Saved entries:
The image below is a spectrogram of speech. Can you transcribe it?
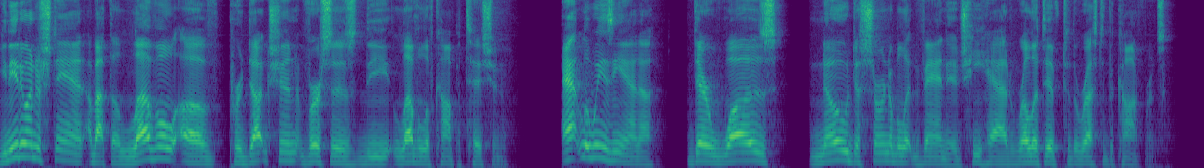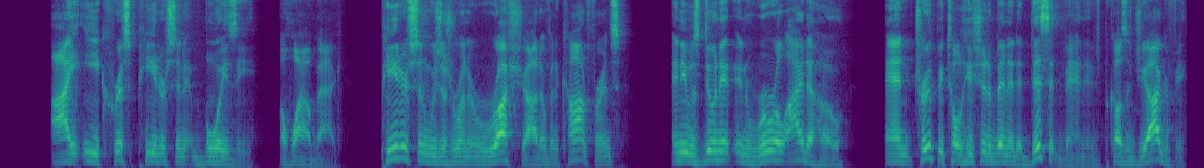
You need to understand about the level of production versus the level of competition. At Louisiana, there was no discernible advantage he had relative to the rest of the conference, i.e., Chris Petersen at Boise a while back. Peterson was just running roughshod over the conference, and he was doing it in rural Idaho and truth be told, he should have been at a disadvantage because of geography.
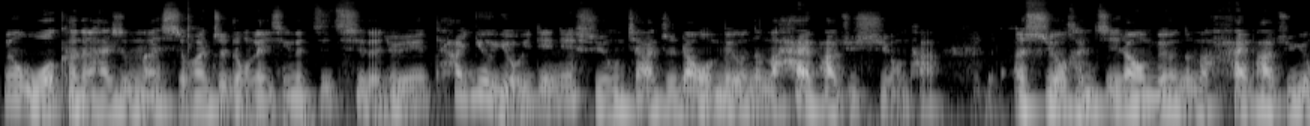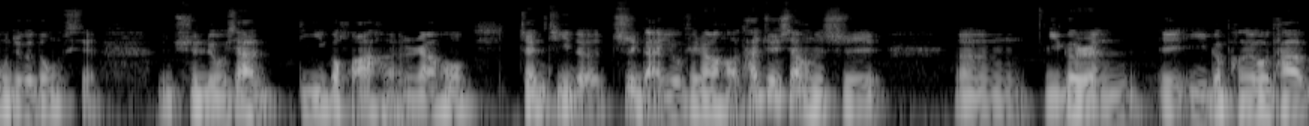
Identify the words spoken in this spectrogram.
因为我可能还是蛮喜欢这种类型的机器的，就是因为它又有一点点使用价值，让我没有那么害怕去使用它，呃，使用痕迹让我没有那么害怕去用这个东西。去留下第一个划痕，然后整体的质感又非常好，它就像是，嗯，一个人，一一个朋友，他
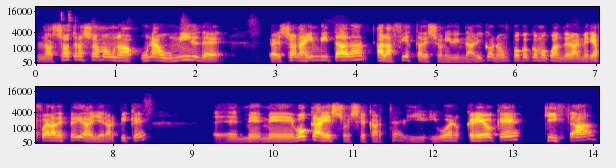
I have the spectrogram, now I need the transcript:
nosotros somos una, una humilde persona invitada a la fiesta de sonido indálico, ¿no? Un poco como cuando el Almería fue a la despedida de Gerard Piqué. Eh, me, me evoca eso, ese cartel. Y, bueno, creo que quizá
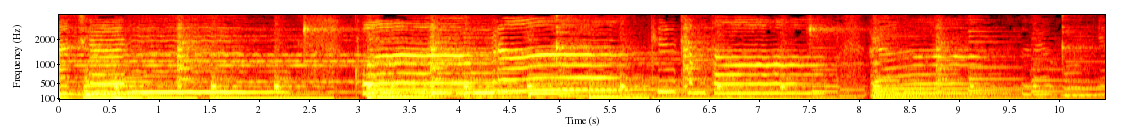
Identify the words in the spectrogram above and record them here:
จากฉัน ความรักคือคำตอบรักและห่วงใย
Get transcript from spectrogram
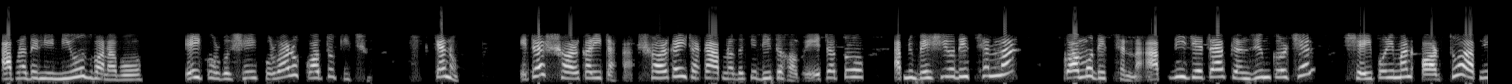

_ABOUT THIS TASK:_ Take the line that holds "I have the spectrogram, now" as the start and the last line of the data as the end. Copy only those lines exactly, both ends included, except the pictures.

_RESULT OF THIS EXERCISE:_
I have the spectrogram, now I need the transcript:
nosotros somos una, una humilde persona invitada a la fiesta de sonido indálico, ¿no? Un poco como cuando el Almería fue a la despedida de Gerard Piqué. Eh, me, me evoca eso, ese cartel. Y, bueno, creo que quizá
Identify the words in the spectrogram above and record them here:
จากฉัน ความรักคือคำตอบรักและห่วงใย
Get transcript from spectrogram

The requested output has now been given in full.